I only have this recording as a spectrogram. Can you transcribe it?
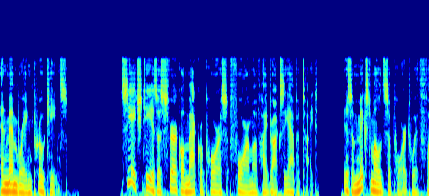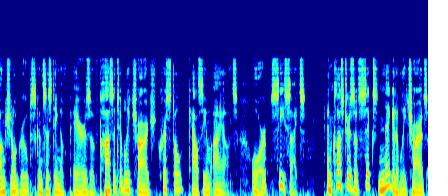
and membrane proteins. CHT is a spherical macroporous form of hydroxyapatite. It is a mixed mode support with functional groups consisting of pairs of positively charged crystal calcium ions, or C sites, and clusters of six negatively charged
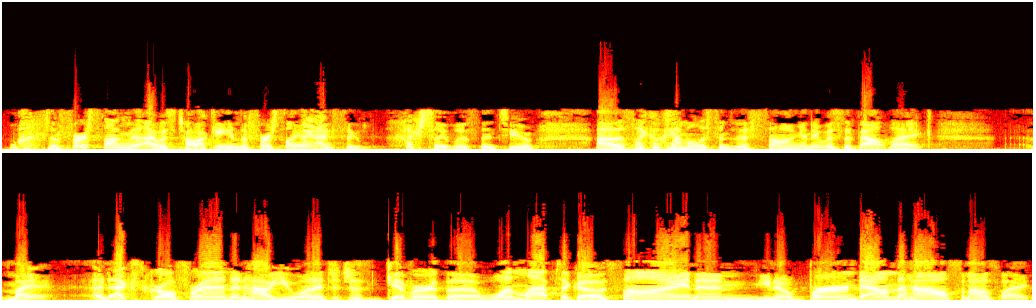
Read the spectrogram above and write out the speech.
the first song that I was talking and the first song I actually actually listened to, I was like, okay, I'm gonna listen to this song, and it was about like my an ex-girlfriend and how you wanted to just give her the one lap to go sign and you know burn down the house. And I was like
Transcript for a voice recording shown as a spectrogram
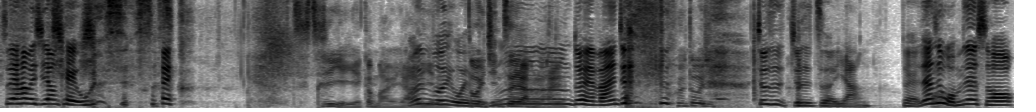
所以他们希望可以五十岁。这些爷爷干嘛有压力？我都已经这样了，嗯，对，反正就是 都已经就是就是这样。对，但是我们那时候，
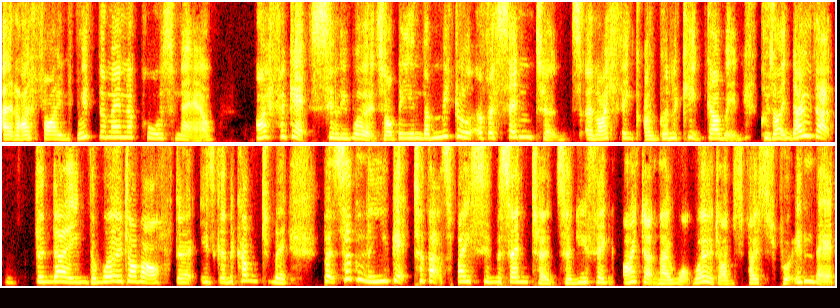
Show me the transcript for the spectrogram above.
And I find with the menopause now, I forget silly words. I'll be in the middle of a sentence and I think I'm going to keep going because I know that the name, the word I'm after is going to come to me. But suddenly you get to that space in the sentence and you think, I don't know what word I'm supposed to put in there.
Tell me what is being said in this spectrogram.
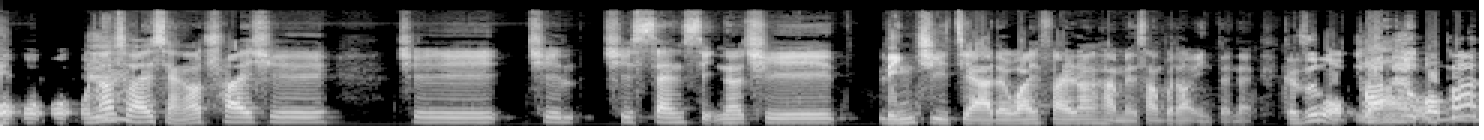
我我我我那时候还想要 try 去去去去 sense 呢，去邻居家的 WiFi 让他们上不到 internet。可是我怕，我怕，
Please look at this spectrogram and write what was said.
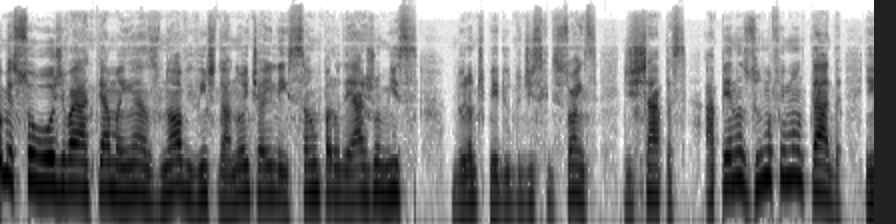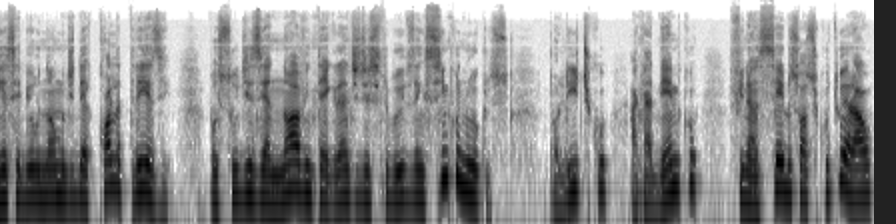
Começou hoje e vai até amanhã às 9h20 da noite a eleição para o DA Jomis. Durante o período de inscrições de chapas, apenas uma foi montada e recebeu o nome de Decola 13. Possui 19 integrantes distribuídos em cinco núcleos: político, acadêmico, financeiro, sociocultural,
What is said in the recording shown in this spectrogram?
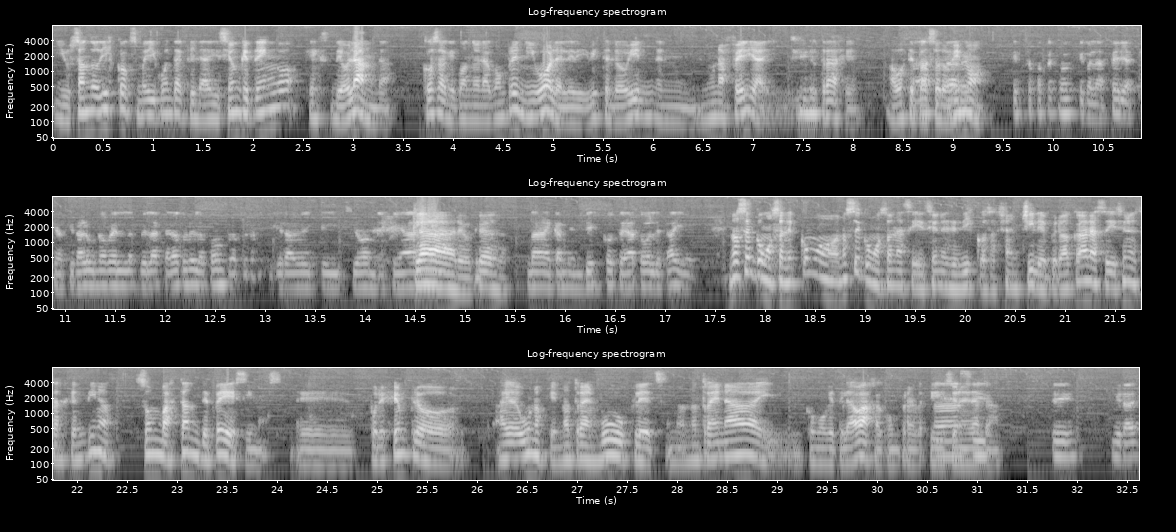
y usando Discogs me di cuenta que la edición que tengo es de Holanda. Cosa que cuando la compré ni bola le di, viste, lo vi en, una feria y lo traje. ¿A vos te ah, pasó lo mismo? Esto pasa con, que con las ferias, que al final uno ve la, ve la carátula y lo compra, pero ni siquiera ve qué edición, de qué año. Claro, claro. Nada, en cambio en disco te da todo el detalle. No sé cómo son, cómo, no sé cómo son las ediciones de discos allá en Chile, pero acá las ediciones argentinas son bastante pésimas. Eh, por ejemplo, hay algunos que no traen booklets, no, no traen nada y como que te la baja comprar ah, ediciones de acá. Sí, mira,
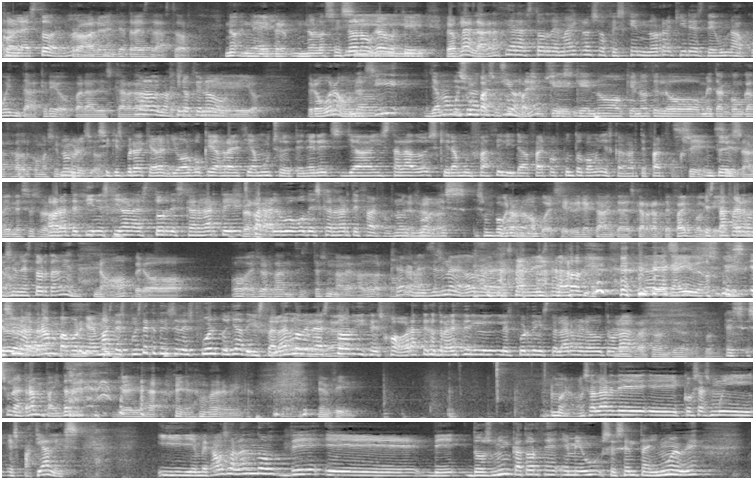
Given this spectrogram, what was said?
Con la Store, ¿no? Probablemente a través de la Store. No, Ya, eh, ya. pero no lo sé si... No, no, claro, porque- Pero claro, la gracia de la Store de Microsoft es que no requieres de una cuenta, creo, para descargar No, no, imagino que no. ello. Pero bueno, aún No. así llama Es mucho un la paso, es un atención, paso, ¿eh? sí, que, sí. que no, que no te lo metan con calzador como siempre. No, pero sí, que es verdad que, a ver, yo algo que agradecía mucho de tener Edge ya instalado es que era muy fácil ir a firefox.com y descargarte Firefox. Sí, Entonces, sí, también, eso es verdad. Ahora te tienes que ir a la Store, descargarte Es Edge para luego descargarte Firefox, ¿no? Es bueno, verdad. es, es un poco Bueno, raro. no, puedes ir directamente a descargarte Firefox. ¿Está Firefox ¿no? en la Store también? No, pero... Oh, es verdad, necesitas un navegador. Claro, necesitas un navegador para descargar el instalador. No había caído. Es, es una trampa, porque además después de que haces el esfuerzo ya de instalarlo de la. Store, dices, jo, ahora hacer otra vez el, el esfuerzo de instalármelo de otro Tienes lado. razón, tienes razón. Es, es una trampa y todo. Ya, ya, ya, madre mía. En fin. Bueno, vamos a hablar de eh, cosas muy espaciales. Y empezamos hablando de, eh, de 2014 MU69,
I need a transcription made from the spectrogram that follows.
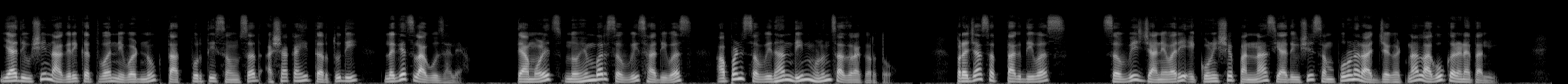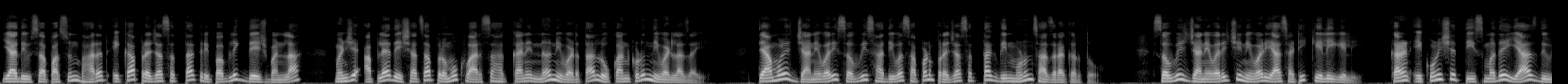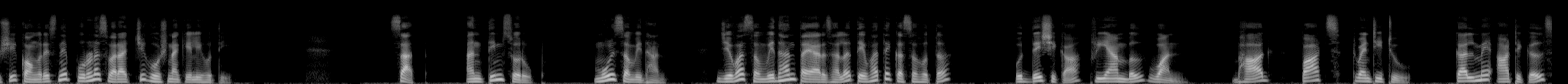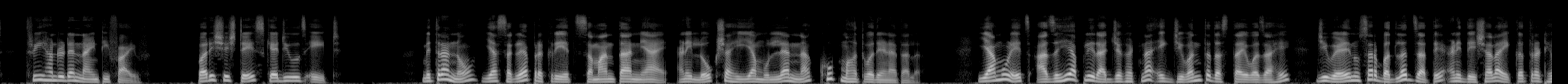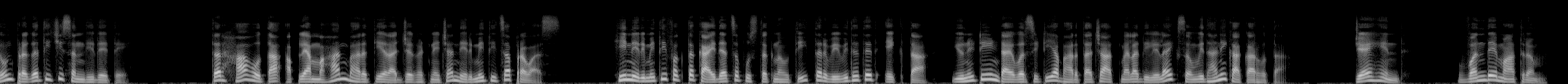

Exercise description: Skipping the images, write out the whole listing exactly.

Solution to the exercise:
I only have this recording as a spectrogram. Can you transcribe it?
and membrane proteins. CHT is a spherical macroporous form of hydroxyapatite. It is a mixed mode support with functional groups consisting of pairs of positively charged crystal calcium ions, or C sites, and clusters of six negatively charged
Read the spectrogram above and write out the speech.
the first song that I was talking and the first song I actually actually listened to, I was like, okay, I'm gonna listen to this song, and it was about like my an ex-girlfriend and how you wanted to just give her the one lap to go sign and you know burn down the house. And I was like
Transcript for a voice recording shown as a spectrogram
所以他们希望可以五十岁。这些爷爷干嘛有压力？我都已经这样了，嗯，对，反正就是 都已经就是就是这样。对，但是我们那时候，
Show me the transcript for the spectrogram above.
And I find with the menopause now, I forget silly words. I'll be in the middle of a sentence and I think I'm going to keep going because I know that the name, the word I'm after is going to come to me. But suddenly you get to that space in the sentence and you think, I don't know what word I'm supposed to put in there.
Tell me what is being said in this spectrogram.
我我我我那时候还想要 try 去去去去 sense 呢，去邻居家的 WiFi 让他们上不到 internet。可是我怕，我怕，
Please look at this spectrogram and write what was said.
Começou hoje e vai até amanhã às 9h20 da noite a eleição para o DA Jomis. Durante o período de inscrições de chapas, apenas uma foi montada e recebeu o nome de Decola 13. Possui 19 integrantes distribuídos em cinco núcleos: político, acadêmico, financeiro, sociocultural,
What is said in the recording shown in this spectrogram?
y usando Discogs me di cuenta que la edición que tengo es de Holanda. Cosa que cuando la compré ni bola le di, viste, lo vi en, una feria y lo traje. ¿A vos te ah, pasó lo mismo? Esto pasa con, que con las ferias, que al final uno ve la, ve la carátula y lo compra, pero ni siquiera ve qué edición, de qué año. Claro, claro. Nada, en cambio en disco te da todo el detalle. No sé cómo son, cómo, no sé cómo son las ediciones de discos allá en Chile, pero acá las ediciones argentinas son bastante pésimas. Eh, por ejemplo, hay algunos que no traen booklets, no, no traen nada y como que te la baja comprar ah, ediciones de acá. Sí, mira,
Given this spectrogram, what was said?
Con la Store, ¿no? Probablemente a través de la Store. No, Ya, eh, ya. pero no lo sé si... No, no, claro, porque- Pero claro, la gracia de la Store de Microsoft es que no requieres de una cuenta, creo, para descargar No, no, imagino que no. ello. Pero bueno, aún No. así llama Es mucho un la paso, es un atención, paso, ¿eh? sí, que, sí. que no, que no te lo metan con calzador como siempre. No, pero sí, que es verdad que, a ver, yo algo que agradecía mucho de tener Edge ya instalado es que era muy fácil ir a firefox.com y descargarte Firefox. Sí, Entonces, sí, también, eso es verdad. Ahora te tienes que ir a la Store, descargarte Es Edge para luego descargarte Firefox, ¿no? Es bueno, verdad. es, es un poco Bueno, raro. no, puedes ir directamente a descargarte Firefox. ¿Está Firefox ¿no? en la Store también? No, pero... Oh, es verdad, necesitas un navegador. Claro, necesitas un navegador para descargar el instalador. No había caído. Es, es una trampa, porque además después de que haces el esfuerzo ya de instalarlo de la. Store, dices, jo, ahora hacer otra vez el, el esfuerzo de instalármelo de otro Tienes lado. razón, tienes razón. Es, es una trampa y todo. Ya, ya, ya, madre mía. En fin. Bueno, vamos a hablar de eh, cosas muy espaciales. Y empezamos hablando de, eh, de 2014 MU69,
I need a transcription made from the spectrogram that follows.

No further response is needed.